The need to reeducate staff

Consider this scenario: When reviewing your patient’s documentation on wound rounds, you note that last week the clinician documented the pressure ulcer as stage 2 with 5% slough in the wound bed. But you know there can’t be slough in a partial-thickness wound.

This means it’s time for staff reeducation. You can handle this in several ways. Promptly address it on a one-to-one basis with the staff member who documented the ulcer, so that person doesn’t stage wounds incorrectly again. But keep in mind that if one staff member stages wounds incorrectly, other colleagues are probably doing it, too. This situation calls for facility-wide or clinic-wide reeducation.

Refer to the National Pressure Ulcer Advisory Panel’s (NPUAP) pressure ulcer definitions of stages (www.npuap.org/resources/educational-and-clinical-resources/npuap-pressure-ulcer-stagescategories/).

Print out NPUAP’s illustrations of the stages in treatment books (www.npuap.org/resources/educational-and-clinical-resources/pressure-ulcer-categorystaging-illustrations/).

Perform one-on-one evaluation of clinicians’ bedside wound assessments, checking for competency. Hold facilitywide in-services for staff members performing appropriate wound and skin assessments; make such assessments a mandatory skills check-off.

Accurate tissue type identification and pressure ulcer staging are critical for documentation and proper reimbursement. Correct communication across the healthcare continuum is a must.

An ongoing challenge

Effective communication in the healthcare setting is an ongoing challenge. Know what to expect from colleagues in terms of communication—and be sure you understand what they expect of you.

Be mindful of your own and others’ nonverbal communication, including body language. Keep in mind that it’s easy to misinterpret the tone of an e-mail or text message. Finally, practice good listening; it’s a great way to start building better communication skills. Remember, teamwork is what makes the dream work!

Selected references

Britton MT. Forging a communication bond withprescribers. Wound Care Advisor. 2013;2(4):13-5.woundcareadvisor.com/forging-a-communicationbond-with-prescribers_vol2-no/
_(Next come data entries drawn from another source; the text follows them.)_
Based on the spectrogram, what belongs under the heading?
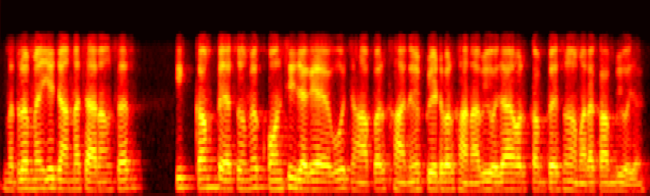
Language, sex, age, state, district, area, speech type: Hindi, female, 18-30, Madhya Pradesh, Gwalior, urban, conversation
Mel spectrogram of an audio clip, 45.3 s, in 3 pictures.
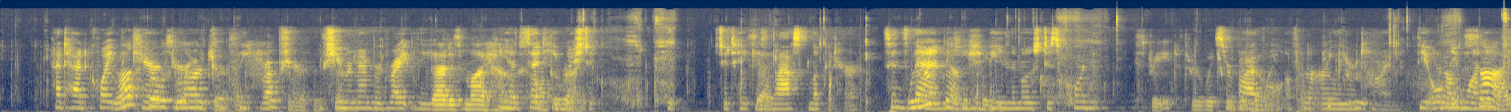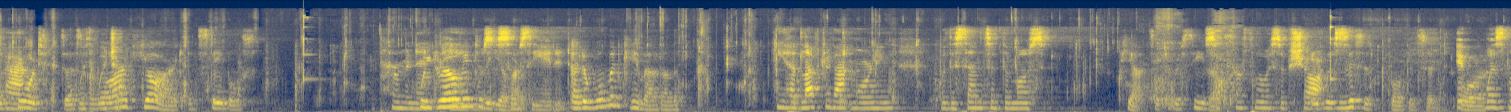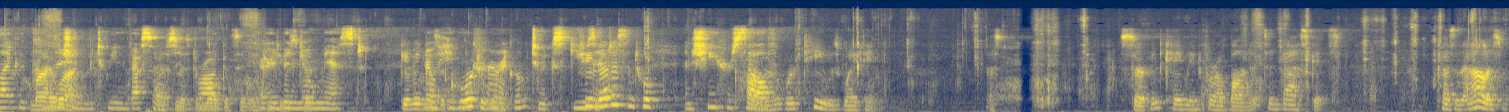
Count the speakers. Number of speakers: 2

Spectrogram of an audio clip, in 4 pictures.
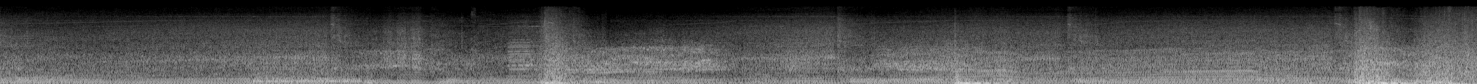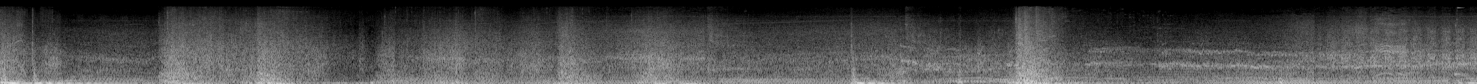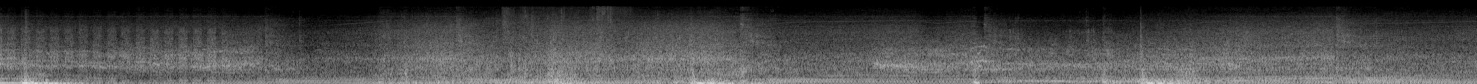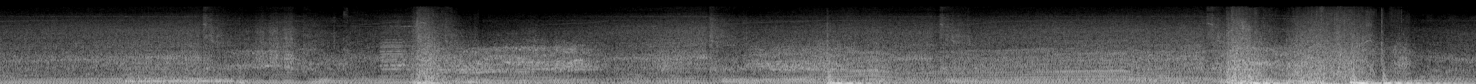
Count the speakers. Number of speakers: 0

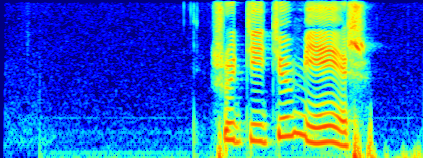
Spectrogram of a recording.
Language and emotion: Russian, positive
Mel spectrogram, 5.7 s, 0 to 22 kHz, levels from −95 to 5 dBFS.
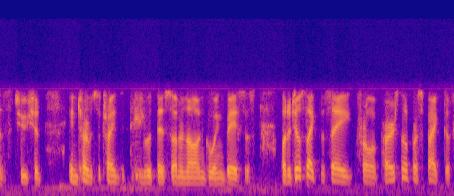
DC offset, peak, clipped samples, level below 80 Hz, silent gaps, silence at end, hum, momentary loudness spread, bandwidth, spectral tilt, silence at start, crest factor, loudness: under 0.1%; 0 dBFS; under 0.1%; -60 dBFS; none; 0.05 s; none; 7 LU; 4.9 kHz; -5.5 dB/octave; 0 s; 20 dB; -20 LUFS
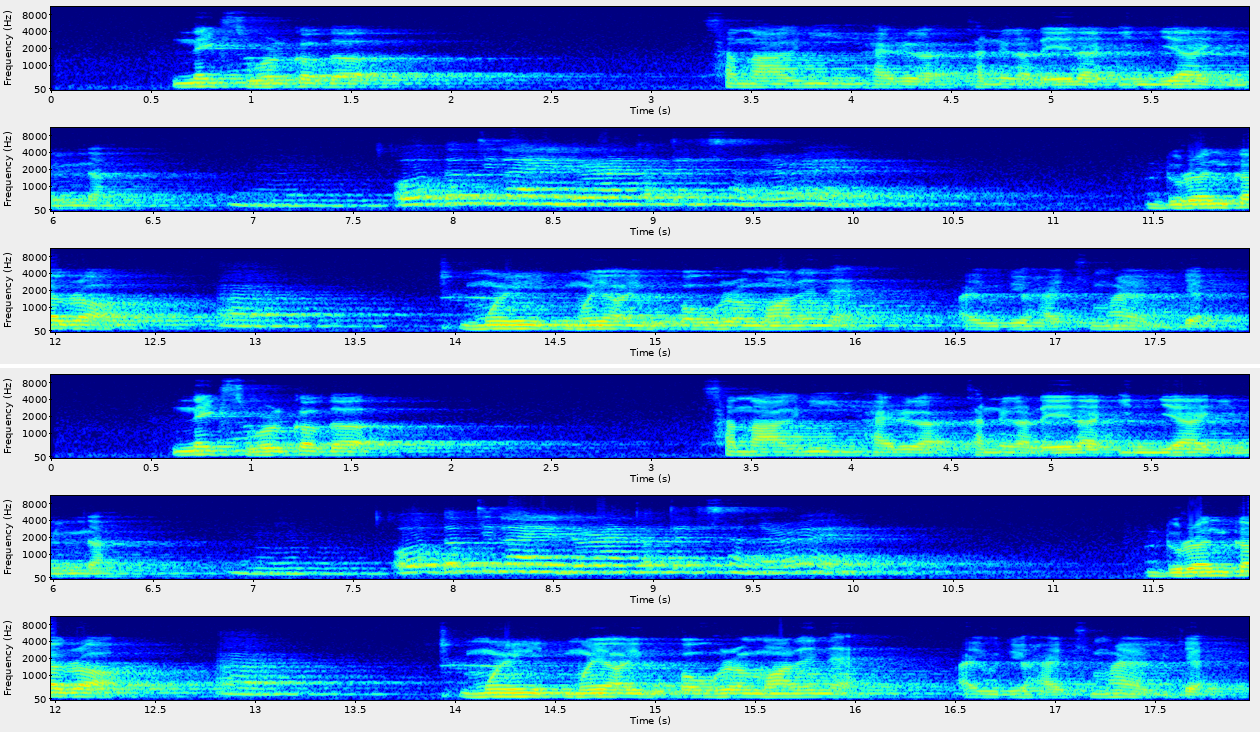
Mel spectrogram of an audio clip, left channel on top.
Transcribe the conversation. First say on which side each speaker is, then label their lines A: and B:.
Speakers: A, on the right; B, on the right.
A: ꯅꯦꯛꯦꯛꯁ ꯋꯥꯔꯜꯗ ꯀꯞꯗ ꯁꯅꯥꯒꯅꯤ ꯍꯥꯏꯔꯒ ꯈꯟꯅꯒ ꯂꯩꯗ ꯏꯟꯗꯤꯌꯥꯒꯤ ꯃꯤꯡꯗ
B: ꯎꯝ ꯋꯥꯔꯜ ꯀꯞꯗꯤ ꯂꯥꯏꯔꯤꯦ ꯗꯗꯨ ꯔꯥꯎꯟ ꯀꯞꯇꯗꯤ ꯁꯥꯟꯅꯔꯣꯏ
A: ꯗꯨꯨꯔꯟ ꯀꯕ꯭ꯔꯣ
B: ꯑꯥ
A: ꯃꯣꯏ ꯃꯣꯏ ꯑꯩꯕꯨ ꯀꯧꯈ꯭ꯔ ꯃꯥꯜꯂꯦꯅꯦ ꯑꯩꯕꯨꯗꯤ ꯁꯨꯝ ꯍꯥꯏ ꯍꯥꯏꯕꯤꯒꯦ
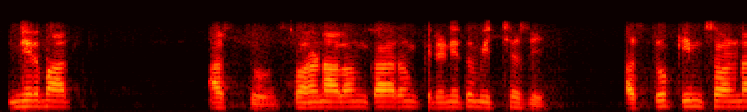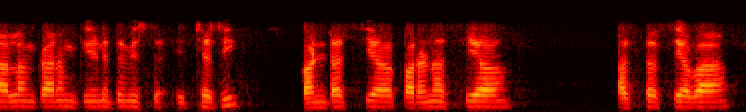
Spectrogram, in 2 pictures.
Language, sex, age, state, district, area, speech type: Sanskrit, male, 18-30, West Bengal, Paschim Medinipur, urban, conversation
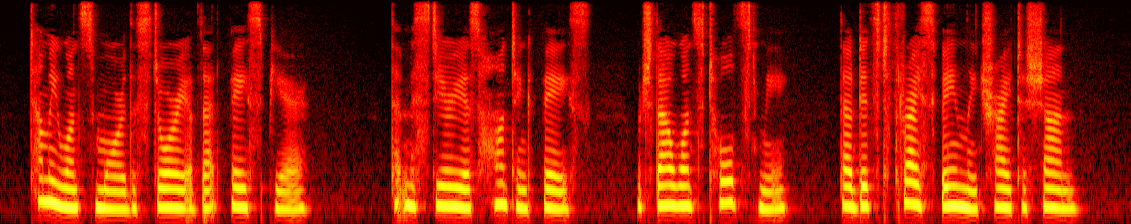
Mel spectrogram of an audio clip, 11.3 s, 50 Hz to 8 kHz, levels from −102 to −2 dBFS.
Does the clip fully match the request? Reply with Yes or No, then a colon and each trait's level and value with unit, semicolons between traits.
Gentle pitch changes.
Yes: narrow, 2.0 semitones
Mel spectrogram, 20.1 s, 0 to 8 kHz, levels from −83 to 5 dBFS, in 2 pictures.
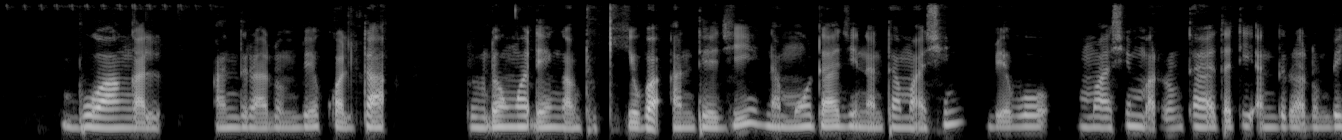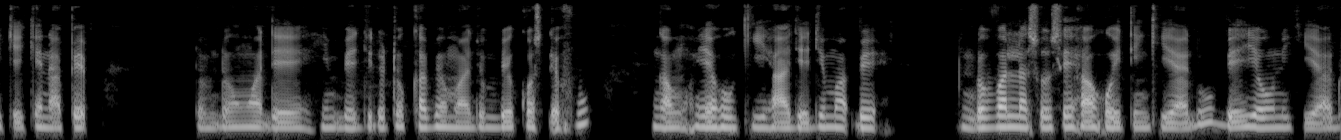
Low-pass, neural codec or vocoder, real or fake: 7.2 kHz; none; real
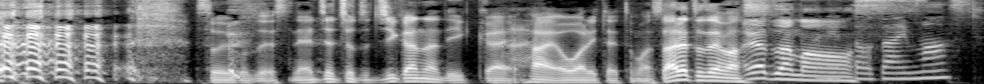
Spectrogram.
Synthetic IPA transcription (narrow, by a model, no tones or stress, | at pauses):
so̞ːɨɯko̞t̪o̞̰d̪e̞sɨne̞d͡ʑaːt͡ɕo̞t̪ːod͡ʑikãnːãnd̪eikːaiɦaio̞aɾʲit̪ait̪omo̰asaɾiɡatoːzaimasɾiat̪oːzaimasms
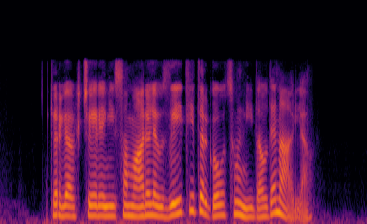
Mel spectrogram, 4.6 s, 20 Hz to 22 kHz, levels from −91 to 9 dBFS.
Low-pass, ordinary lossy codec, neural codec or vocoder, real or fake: 7.2 kHz; none; codec, 16 kHz, 1 kbps, FreqCodec, larger model; fake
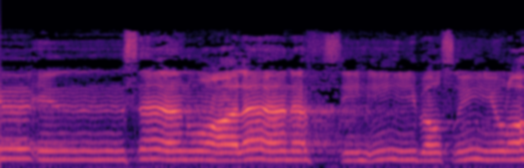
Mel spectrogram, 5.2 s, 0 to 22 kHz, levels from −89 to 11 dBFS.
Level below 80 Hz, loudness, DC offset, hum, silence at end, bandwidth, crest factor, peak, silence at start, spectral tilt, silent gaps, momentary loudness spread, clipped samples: -64 dBFS; -24 LUFS; under 0.1%; none; 0 s; 11 kHz; 16 dB; -8 dBFS; 0 s; -2.5 dB/octave; none; 14 LU; under 0.1%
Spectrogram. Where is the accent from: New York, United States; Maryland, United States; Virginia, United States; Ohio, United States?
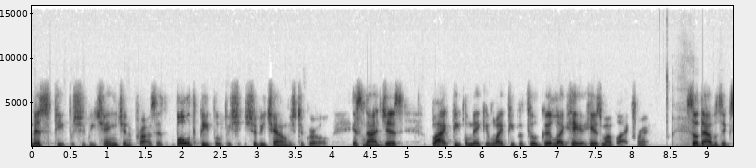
Maryland, United States; Baltimore; I grew up in West Baltimore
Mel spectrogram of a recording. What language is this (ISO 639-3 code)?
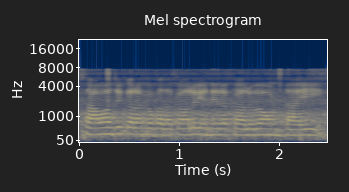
tel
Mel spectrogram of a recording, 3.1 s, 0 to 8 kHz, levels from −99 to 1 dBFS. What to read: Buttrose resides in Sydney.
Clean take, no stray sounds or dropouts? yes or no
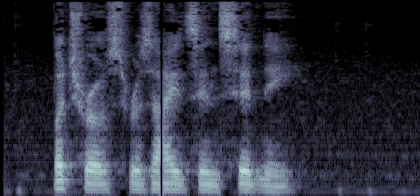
no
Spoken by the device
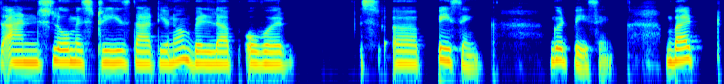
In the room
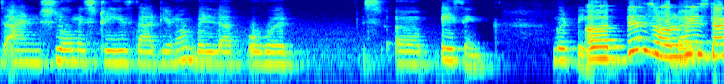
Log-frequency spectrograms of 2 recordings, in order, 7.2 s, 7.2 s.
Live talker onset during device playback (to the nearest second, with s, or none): 6 s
Lindeke LL, Sieckert AM. Nurse-physician workplace collaboration. Online J Issues Nurs. 2005 Jan 31; 10(1):5. www.nursingworld.org/MainMenuCategories/ ANAMarketplace/ANAPeriodicals/OJIN/TableofContents/Volume102005/No1Jan05/tpc26_416011.html

Lazoritz S, Carlson PJ. Don’t tolerate disruptivephysician behavior. Amer Nurs Today. 2008;3(3):20-2. www.americannursetoday.com/Article.aspx?id=4882&fid=4860

Mace L. Communication Strategies. Bookpubber; 2014. http://books.google.com/books/about/Communication_Strategies.html?id=m3NgAwAAQBAJ

Ovington LG. Hanging wet-to-dry dressings out to dry. Home Healthc Nurse. 2001;19(8):477-83.

Skills you need. Barriers to effective communication. www.skillsyouneed.com/ips/barrierscommunication.html

Skills you need. Communication skills. www.skillsyouneed.com/general/communication-skills.html

Why is communication important in health care? The Victorian Quality Council. www.health.vic.gov.au/qualitycouncil/safety_module/page22.htm

Winter GD. Formation of the scab and the rate of epithelialization of superficial wounds in the skin of the young domestic pig. Nature. 1962 Jan 20;193:293-4.

Wound Care Education Institute. Moist wound healing. http://woundconsultant.com/files/Moist_Wound_Healing2.pdf

Jennifer Oakley is clinical director of RobinsonTerrace Senior Living in Stamford, New York. Formerly, she was a clinical instructor with the Wound Care Education Institute in Plainfield,Illinois.